Amazingly it could have been even better had star defenceman Minard decided not to quit the club in November leaving a young British defence to be marshalled by Gomenyuk. Another blow followed when free-scoring Scott Wray had to return home for personal reasons.
Not surprisingly the replacements proved not to be as effective and the team's form suffered.
That season was memorable for the 'crossover' competition that pitched the British National League teams against their bigger spending, import heavy neighbours in the Elite League.
Widely expected to provide one sided games, the reality was a little different and most of the games provided sporting contests worthy of the name.
Although the Stingrays had to endure a couple of bad losses during this competition they also achieved memorable victories over Coventry, London and Sheffield at home, and also took the points off Cardiff on the road.
Goalie Kudrna was often the hero and his performances gained him a place, with Gomenyuk on the BNL All-star team.
The crossover competition was planned to be a potential pre-cursor to a closer relationship between the two leagues but, in fact, the reality was far from that - 2004/5 season proved to be the last for the British National League.
The Newcastle Vipers and the Edinburgh Capitals decided that their futures would be more secure in the Elite League leaving the remaining five clubs having to consider their own futures.
The English clubs made the decision they had to drop to the four import English Premier League whilst the two remaining Scottish clubs, Dundee and Fife were left with no alternative than to build their business in the SNL.
For the Stingrays one of the issues was that the EPL was broadly a Southern /South Midlands competition and the import players have to play in this country without a work permit.
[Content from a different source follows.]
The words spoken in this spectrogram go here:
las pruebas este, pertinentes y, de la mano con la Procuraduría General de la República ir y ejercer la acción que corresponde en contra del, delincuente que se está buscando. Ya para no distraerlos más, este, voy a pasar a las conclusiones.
So the Stingrays embarked on what was the only viable option and a team was put together which we thought could be effective in that league. But with the work permit regulations ruling out re-engaging any of the Ukrainian core of the previous team, the recruitment was going to be key.
The season proved to be a tough one and although the club gained a cup-final spot after a memorable 16 shot penalty shoot out victory over the Guildford Flames the club failed to pick up the silverware after being edged out by Bracknell.
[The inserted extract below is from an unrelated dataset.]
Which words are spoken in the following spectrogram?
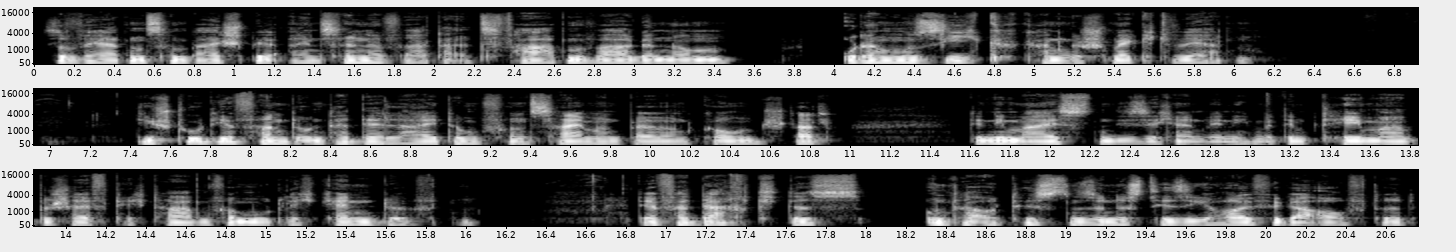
So werden zum Beispiel einzelne Wörter als Farben wahrgenommen oder Musik kann geschmeckt werden. Die Studie fand unter der Leitung von Simon Baron Cohen statt, den die meisten, die sich ein wenig mit dem Thema beschäftigt haben, vermutlich kennen dürften. Der Verdacht, dass unter Autisten Synästhesie häufiger auftritt,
A young British contingent struggled against some of the more experienced and mature squads and the mid-table slot felt an under achievement following the previous years progress.
At the end of the campaign, the club directors had to decide if the future of the club would thrive in the English Premier League and prompted by the feedback obtained from sponsors, fans and the other stakeholders it was decided to make a bid to join the Elite League.
After careful consideration by both parties the club took it's place at the Elite League table and began to build for the future in competition with the biggest and best clubs in the country.
In the first four years of it's life, the club was in the unique position of competing in all three of the country's senior leagues and it is a major achievement that Hull hockey has moved on and can now provide the supporter with a view of the best Ice Hockey teams and the best players in the land.
Next season sees the club start the third consecutive season in the same league for the first time in it's history trying to go better that the two cup semi-final appearances that it has achieved thus far.
In 2007 Lifetime Sports Ltd, the Hull Stingrays parent company established itself as a Community Interest Company. This means that it is a non-profit making organisation dedicated to providing services and facilities to the community in which it operates, that being, Hull, Humberside and the East Riding.
After a period of uncertainty, the Stingrays position in the Elite League was secured with an eleventh hour change of ownership. New owners Mike Cowley, Andy Buxton, Paul Thompson and James Pease organized a management team to restructure the club and implemented changes to secure the future of the Hull Stingrays